# [PROBLEM TO WORK ON]
Write out every entry exactly as given, but omit the pictures.

START RECORDS SHOWN

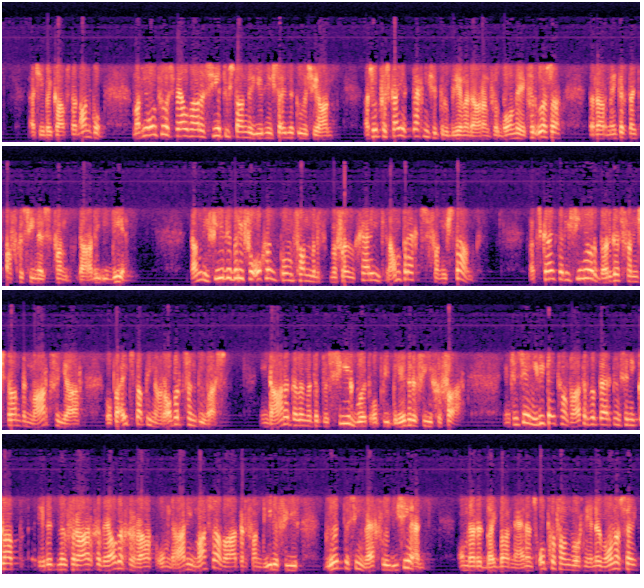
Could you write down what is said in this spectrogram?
as jy by Kaapstad aankom. Maar die onvoorspelbare see toestande hier in die Suidelike Oseaan, asook verskeie tegniese probleme daaraan verbonde het veroorsaak dat daar mettertyd afgesien is van daardie idee. Dan die vierde brief vanoggend kom van mevrou Gerry Lamprechts van die strand. Wat skryf dat die senior burgers van die strand in Maart verjaar op 'n uitstapie na Robertson toe was en daar het hulle met 'n plesierboot op die Brede rivier gevaar. En sy sê in hierdie tyd van waterbeperkings in die Kaap het dit nou vir haar geweldig geraak om daardie massa water van die rivier bloot te sien wegvloei die see in omdat dit blykbaar nêrens opgevang word nie. En nou wonder sy,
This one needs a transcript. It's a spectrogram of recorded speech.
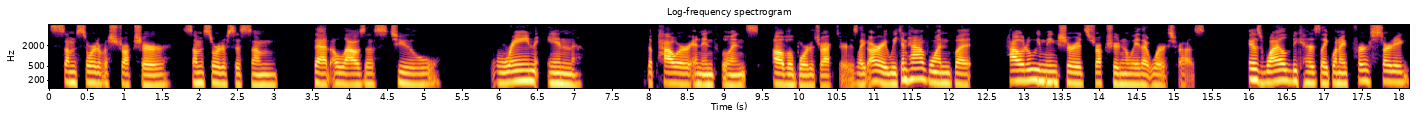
some sort of a structure, some sort of system that allows us to rein in the power and influence of a board of directors. Like, all right, we can have one, but how do we mm-hmm. make sure it's structured in a way that works for us? It was wild because, like, when I first started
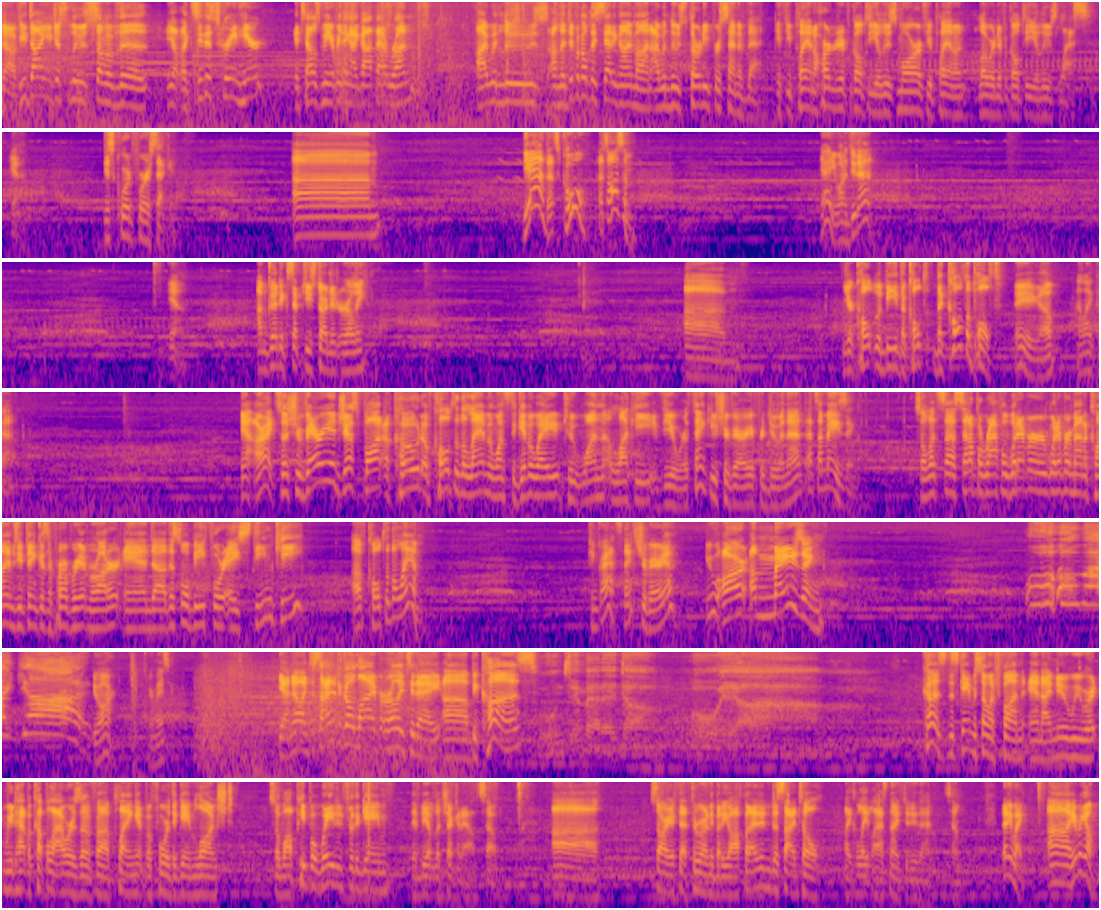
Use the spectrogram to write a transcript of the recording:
No, if you die, you just lose some of the, you know, like see this screen here? It tells me everything I got that run. I would lose, on the difficulty setting I'm on, I would lose 30% of that. If you play on a harder difficulty, you lose more. If you play on a lower difficulty, you lose less. Yeah. Discord for a second. Um. Yeah, that's cool. That's awesome. Yeah, you want to do that? I'm good, except you started early. Um, your cult would be the cult, the cultapult. There you go. I like that. Yeah, all right. So Shiveria just bought a code of Cult of the Lamb and wants to give away to one lucky viewer. Thank you, Shiveria, for doing that. That's amazing. So let's uh, set up a raffle, whatever whatever amount of clams you think is appropriate, Marauder. And uh, this will be for a Steam key of Cult of the Lamb. Congrats. Thanks, Shiveria. You are amazing. Oh my god! You are. You're amazing. Yeah, no, I decided to go live early today uh, because because this game is so much fun, and I knew we were we'd have a couple hours of uh, playing it before the game launched. So while people waited for the game, they'd be able to check it out. So, uh, sorry if that threw anybody off, but I didn't decide till like late last night to do that. So, but anyway, uh, here we go.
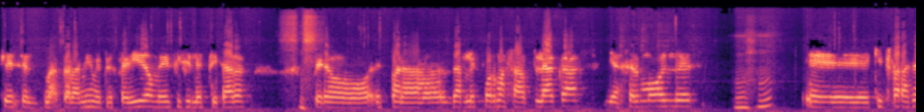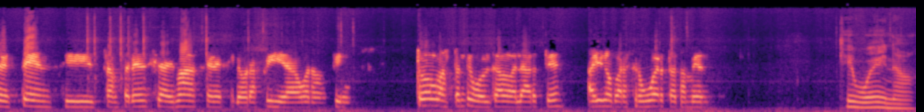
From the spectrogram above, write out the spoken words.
que es el, para mí mi preferido, muy difícil de explicar, pero es para darle formas a placas y hacer moldes eh, kits para hacer stencils, transferencia de imágenes, filografía, bueno, en fin, todo bastante volcado al arte. Hay uno para hacer huerta también. Qué bueno.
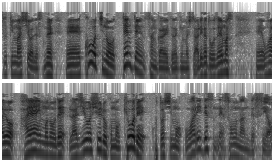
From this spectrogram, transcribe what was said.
続きましてはですね、えー、高知のてんてんさんからいただきました。ありがとうございます。えー、おはよう。早いもので、ラジオ収録も今日で今年も終わりですね。そうなんですよ。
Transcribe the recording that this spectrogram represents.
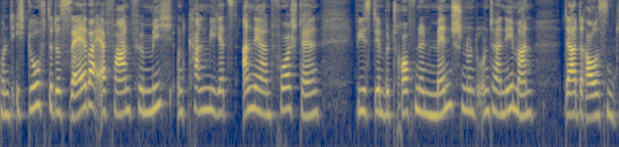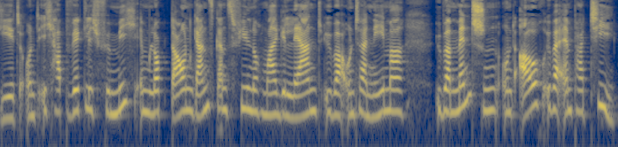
Und ich durfte das selber erfahren für mich und kann mir jetzt annähernd vorstellen, wie es den betroffenen Menschen und Unternehmern da draußen geht. Und ich habe wirklich für mich im Lockdown ganz, ganz viel nochmal gelernt über Unternehmer, über Menschen und auch über Empathie.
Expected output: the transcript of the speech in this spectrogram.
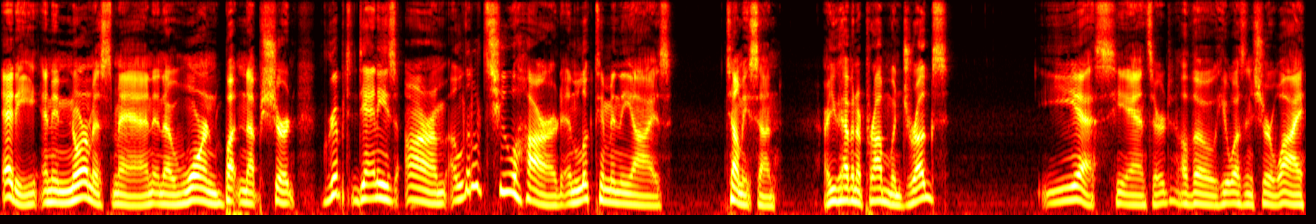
Eddie, an enormous man in a worn button up shirt, gripped Danny's arm a little too hard and looked him in the eyes. Tell me, son, are you having a problem with drugs? Yes, he answered, although he wasn't sure why.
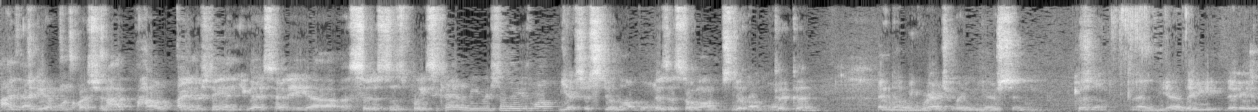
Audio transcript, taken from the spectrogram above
I, I do have one question. I, how, I understand you guys had a, uh, a Citizens Police Academy recently as well? Yes, it's still ongoing. Is it still on? Still ongoing. Good, good. and they'll be graduating here soon. So, And yeah, they, they,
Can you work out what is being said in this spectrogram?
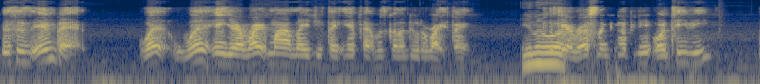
this is Impact. What what in your right mind made you think Impact was gonna do the right thing? You know what? A wrestling company on TV.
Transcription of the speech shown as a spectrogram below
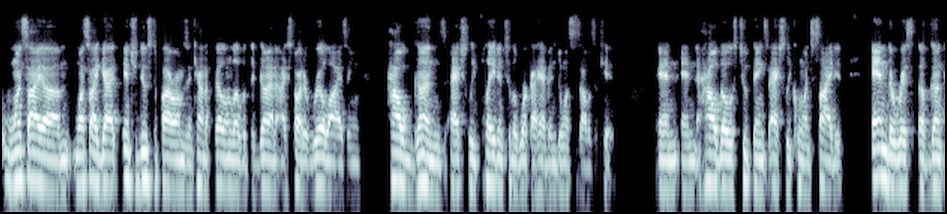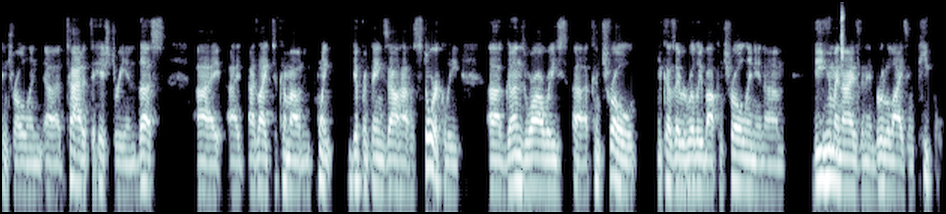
once I um, once I got introduced to firearms and kind of fell in love with the gun, I started realizing how guns actually played into the work I had been doing since I was a kid, and and how those two things actually coincided, and the risk of gun control, and uh, tied it to history. And thus, I, I I'd like to come out and point different things out. How historically, uh, guns were always uh, controlled because they were really about controlling and um, dehumanizing and brutalizing people.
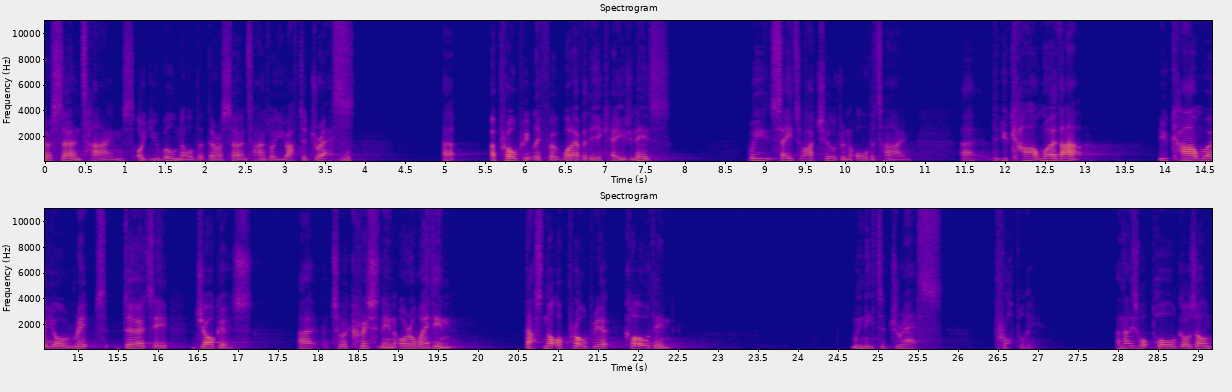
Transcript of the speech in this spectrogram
there are certain times, or you will know that there are certain times where you have to dress uh, appropriately for whatever the occasion is. We say to our children all the time uh, that you can't wear that. You can't wear your ripped, dirty joggers uh, to a christening or a wedding. That's not appropriate clothing. We need to dress properly. And that is what Paul goes on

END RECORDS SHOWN

# [PROBLEM SOLUTION]
Could you write down what is said in this spectrogram?
as jy by Kaapstad aankom. Maar die onvoorspelbare see toestande hier in die Suidelike Oseaan, asook verskeie tegniese probleme daaraan verbonde het veroorsaak dat daar mettertyd afgesien is van daardie idee. Dan die vierde brief vanoggend kom van mevrou Gerry Lamprechts van die strand. Wat skryf dat die senior burgers van die strand in Maart verjaar op 'n uitstapie na Robertson toe was en daar het hulle met 'n plesierboot op die Brede rivier gevaar. En sy sê in hierdie tyd van waterbeperkings in die Kaap het dit nou vir haar geweldig geraak om daardie massa water van die rivier bloot te sien wegvloei die see in omdat dit blykbaar nêrens opgevang word nie. En nou wonder sy,
This one needs a transcript. It's a spectrogram of recorded speech.
some sort of a structure, some sort of system that allows us to rein in the power and influence of a board of directors. Like, all right, we can have one, but how do we mm-hmm. make sure it's structured in a way that works for us? It was wild because, like, when I first started
Use the spectrogram to write a transcript of the recording:
No, if you die, you just lose some of the, you know, like see this screen here? It tells me everything I got that run. I would lose, on the difficulty setting I'm on, I would lose 30% of that. If you play on a harder difficulty, you lose more. If you play on a lower difficulty, you lose less. Yeah. Discord for a second. Um. Yeah, that's cool. That's awesome. Yeah, you want to do that? I'm good, except you started early. Um, your cult would be the cult, the cultapult. There you go. I like that. Yeah, all right. So Shiveria just bought a code of Cult of the Lamb and wants to give away to one lucky viewer. Thank you, Shiveria, for doing that. That's amazing. So let's uh, set up a raffle, whatever whatever amount of clams you think is appropriate, Marauder. And uh, this will be for a Steam key of Cult of the Lamb. Congrats. Thanks, Shiveria. You are amazing. Oh my god! You are. You're amazing. Yeah, no, I decided to go live early today uh, because because this game is so much fun, and I knew we were we'd have a couple hours of uh, playing it before the game launched. So while people waited for the game, they'd be able to check it out. So, uh, sorry if that threw anybody off, but I didn't decide till like late last night to do that. So, but anyway, uh, here we go.
From the spectrogram above, write out the spoken words.
que es el, para mí mi preferido, muy difícil de explicar, pero es para darle formas a placas y hacer moldes eh, kits para hacer stencils, transferencia de imágenes, filografía, bueno, en fin, todo bastante volcado al arte. Hay uno para hacer huerta también. Qué bueno.
From this spectrogram, transcribe what was said.
続きましてはですね、えー、高知のてんてんさんからいただきました。ありがとうございます。えー、おはよう。早いもので、ラジオ収録も今日で今年も終わりですね。そうなんですよ。
Transcribe the recording that this spectrogram represents.
Und ich durfte das selber erfahren für mich und kann mir jetzt annähernd vorstellen, wie es den betroffenen Menschen und Unternehmern da draußen geht. Und ich habe wirklich für mich im Lockdown ganz, ganz viel nochmal gelernt über Unternehmer, über Menschen und auch über Empathie.
Expected output: the transcript of the speech in this spectrogram.
Eddie, an enormous man in a worn button up shirt, gripped Danny's arm a little too hard and looked him in the eyes. Tell me, son, are you having a problem with drugs? Yes, he answered, although he wasn't sure why.
Audio transcript, taken from the spectrogram above
I, I do have one question. I, how, I understand you guys had a, uh, a Citizens Police Academy recently as well? Yes, it's still ongoing. Is it still on? Still ongoing. Good, good. and they'll be graduating here soon. So, And yeah, they, they,
Can you work out what is being said in this spectrogram?
this is Impact. What what in your right mind made you think Impact was gonna do the right thing? You know what? A wrestling company on TV.
Transcription of the speech shown as a spectrogram below
once I um, once I got introduced to firearms and kind of fell in love with the gun, I started realizing how guns actually played into the work I had been doing since I was a kid, and and how those two things actually coincided, and the risk of gun control, and uh, tied it to history. And thus, I, I I'd like to come out and point different things out. How historically, uh, guns were always uh, controlled because they were really about controlling and um, dehumanizing and brutalizing people.
Transcript of the speech in this spectrogram
there are certain times, or you will know that there are certain times where you have to dress uh, appropriately for whatever the occasion is. We say to our children all the time uh, that you can't wear that. You can't wear your ripped, dirty joggers uh, to a christening or a wedding. That's not appropriate clothing. We need to dress properly. And that is what Paul goes on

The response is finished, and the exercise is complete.